- [Your task] Retype exactly the lines from the one containing "There's speech in" through the last line of the records below, including both, and leave out any pictures.
[Data provided Boundary: Start]
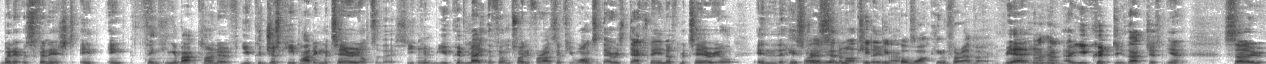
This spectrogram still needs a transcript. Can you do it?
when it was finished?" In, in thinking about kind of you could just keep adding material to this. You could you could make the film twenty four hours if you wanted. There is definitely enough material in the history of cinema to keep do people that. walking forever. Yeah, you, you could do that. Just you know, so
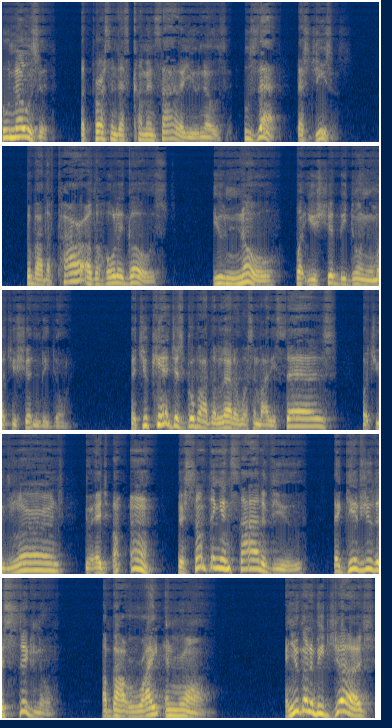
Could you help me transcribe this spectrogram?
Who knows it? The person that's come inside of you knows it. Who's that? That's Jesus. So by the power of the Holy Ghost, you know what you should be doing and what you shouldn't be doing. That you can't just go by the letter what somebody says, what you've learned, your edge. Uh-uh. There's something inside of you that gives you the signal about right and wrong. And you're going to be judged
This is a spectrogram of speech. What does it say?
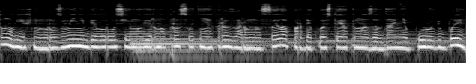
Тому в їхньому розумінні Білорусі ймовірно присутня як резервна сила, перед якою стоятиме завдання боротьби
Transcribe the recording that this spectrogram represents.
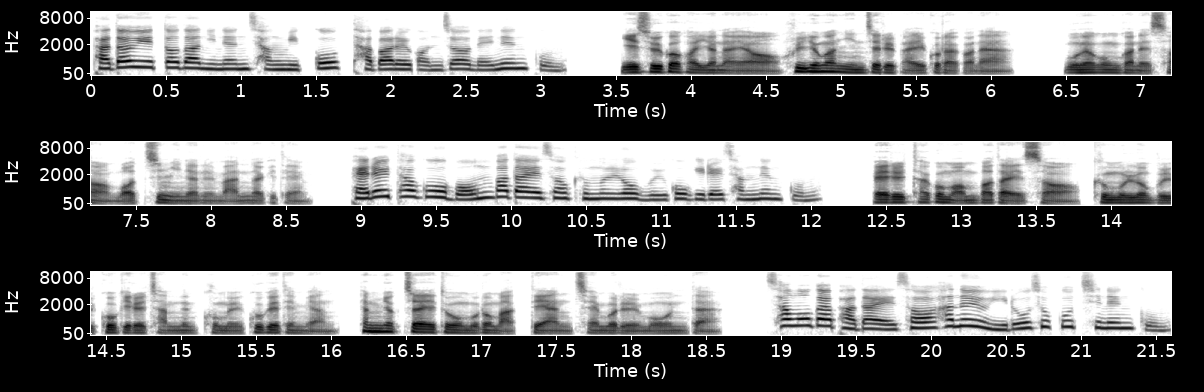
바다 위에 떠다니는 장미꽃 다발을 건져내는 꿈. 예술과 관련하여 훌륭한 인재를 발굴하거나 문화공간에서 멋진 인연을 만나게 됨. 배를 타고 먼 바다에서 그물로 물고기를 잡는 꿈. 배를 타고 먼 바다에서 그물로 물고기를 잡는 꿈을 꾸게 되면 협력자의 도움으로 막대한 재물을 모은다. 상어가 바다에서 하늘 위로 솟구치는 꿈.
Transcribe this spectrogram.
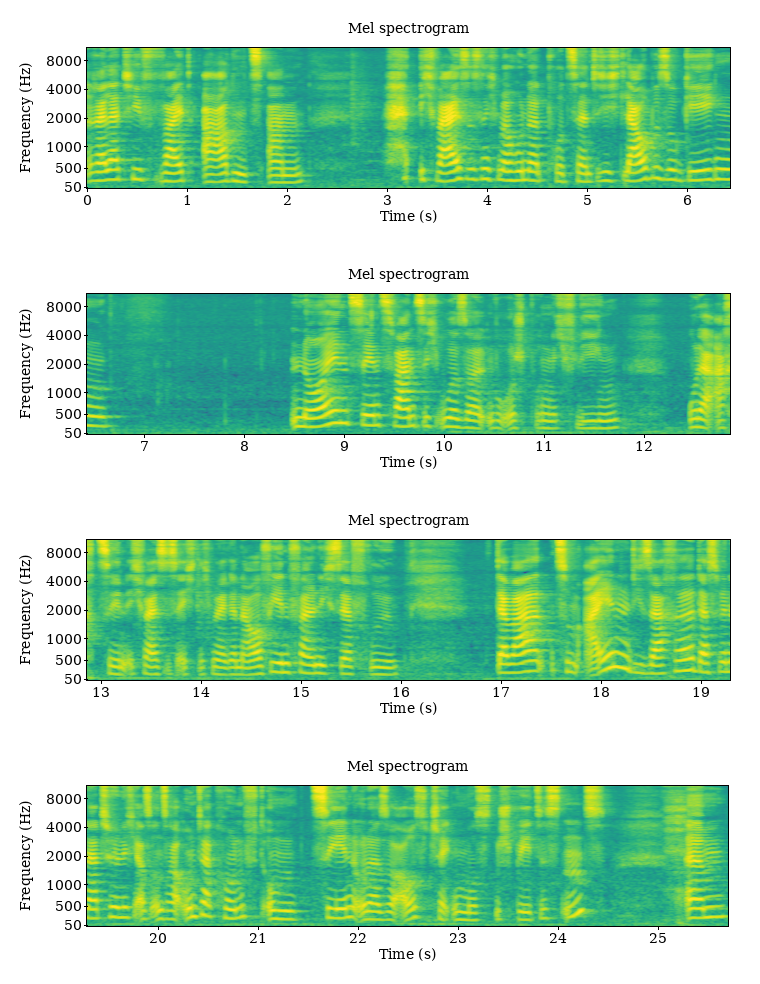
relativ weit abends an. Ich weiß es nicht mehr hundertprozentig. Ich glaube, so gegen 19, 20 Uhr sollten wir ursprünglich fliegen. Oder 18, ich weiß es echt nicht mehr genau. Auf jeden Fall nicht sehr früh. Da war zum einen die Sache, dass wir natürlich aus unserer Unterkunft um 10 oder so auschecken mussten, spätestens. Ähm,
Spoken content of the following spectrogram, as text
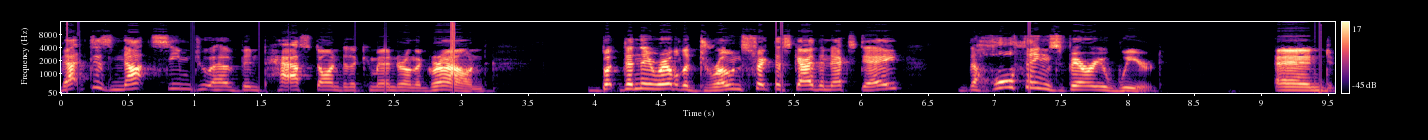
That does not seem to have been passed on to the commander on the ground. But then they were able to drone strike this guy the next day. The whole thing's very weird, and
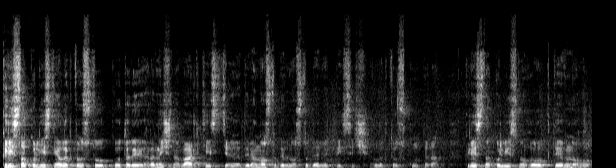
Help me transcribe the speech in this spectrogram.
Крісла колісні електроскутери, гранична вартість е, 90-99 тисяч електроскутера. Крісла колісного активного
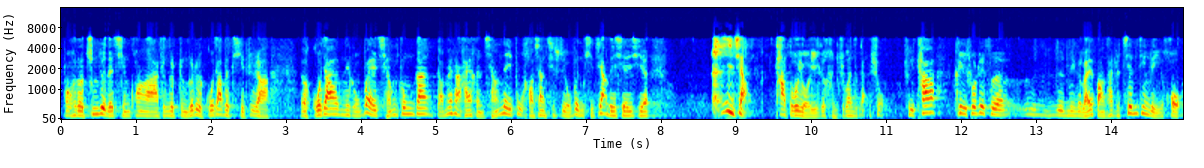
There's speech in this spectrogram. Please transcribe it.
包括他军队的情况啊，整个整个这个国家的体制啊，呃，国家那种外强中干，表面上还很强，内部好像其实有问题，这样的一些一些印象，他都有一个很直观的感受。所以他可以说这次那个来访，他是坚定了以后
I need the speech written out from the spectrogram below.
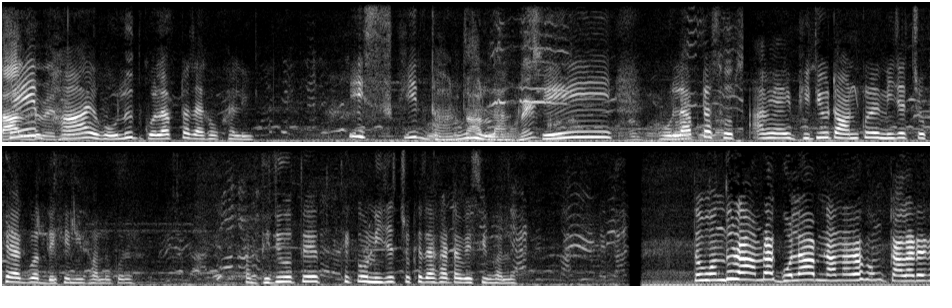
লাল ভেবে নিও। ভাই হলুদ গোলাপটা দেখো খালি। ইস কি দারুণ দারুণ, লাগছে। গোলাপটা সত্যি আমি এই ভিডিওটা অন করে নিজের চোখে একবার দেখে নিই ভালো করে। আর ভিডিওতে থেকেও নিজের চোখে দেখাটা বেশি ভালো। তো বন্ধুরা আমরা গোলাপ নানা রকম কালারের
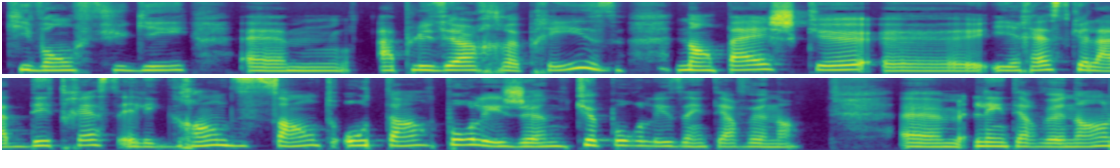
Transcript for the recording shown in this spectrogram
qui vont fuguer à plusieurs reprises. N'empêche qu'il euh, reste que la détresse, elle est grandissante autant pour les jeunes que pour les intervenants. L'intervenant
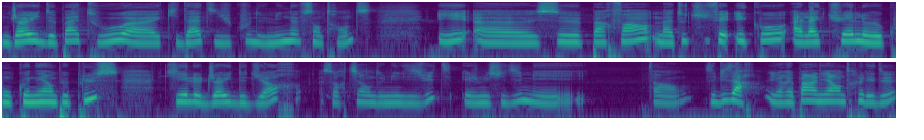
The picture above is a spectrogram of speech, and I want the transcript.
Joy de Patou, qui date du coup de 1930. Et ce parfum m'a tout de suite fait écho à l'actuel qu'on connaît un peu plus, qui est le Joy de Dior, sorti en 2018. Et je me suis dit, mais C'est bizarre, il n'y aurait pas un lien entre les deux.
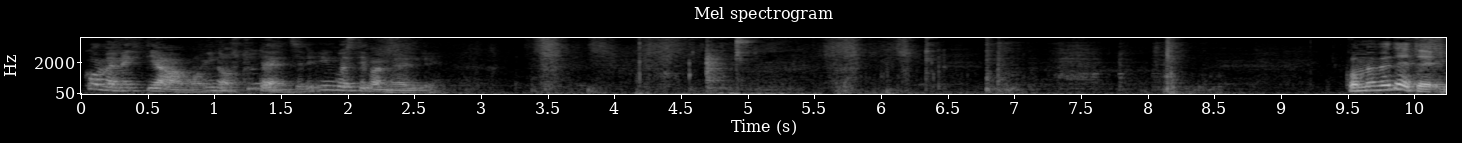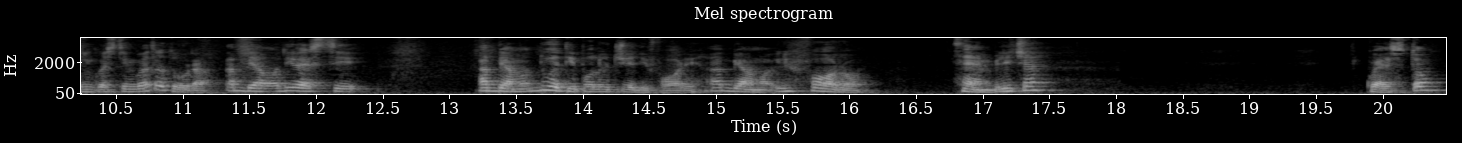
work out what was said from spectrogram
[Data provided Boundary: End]
- [Result of the task]
There's speech in this spectrogram. Please transcribe it.
包括他军队的情况啊，整个整个这个国家的体制啊，呃，国家那种外强中干，表面上还很强，内部好像其实有问题，这样的一些一些印象，他都有一个很直观的感受。所以他可以说这次那个来访，他是坚定了以后
I need the speech written out from the spectrogram below.
লাল ভেবে নিও। ভাই হলুদ গোলাপটা দেখো খালি। ইস কি দারুণ দারুণ, লাগছে। গোলাপটা সত্যি আমি এই ভিডিওটা অন করে নিজের চোখে একবার দেখে নিই ভালো করে। আর ভিডিওতে থেকেও নিজের চোখে দেখাটা বেশি ভালো। তো বন্ধুরা আমরা গোলাপ নানা রকম কালারের
Transcript for the recording shown in this spectrogram
qui vont fuguer à plusieurs reprises. N'empêche qu'il euh, reste que la détresse, elle est grandissante autant pour les jeunes que pour les intervenants. L'intervenant
The picture above is a spectrogram of speech, and I want the transcript.
Joy de Patou, qui date du coup de 1930. Et ce parfum m'a tout de suite fait écho à l'actuel qu'on connaît un peu plus, qui est le Joy de Dior, sorti en 2018. Et je me suis dit, mais C'est bizarre, il n'y aurait pas un lien entre les deux.
work out what was said from spectrogram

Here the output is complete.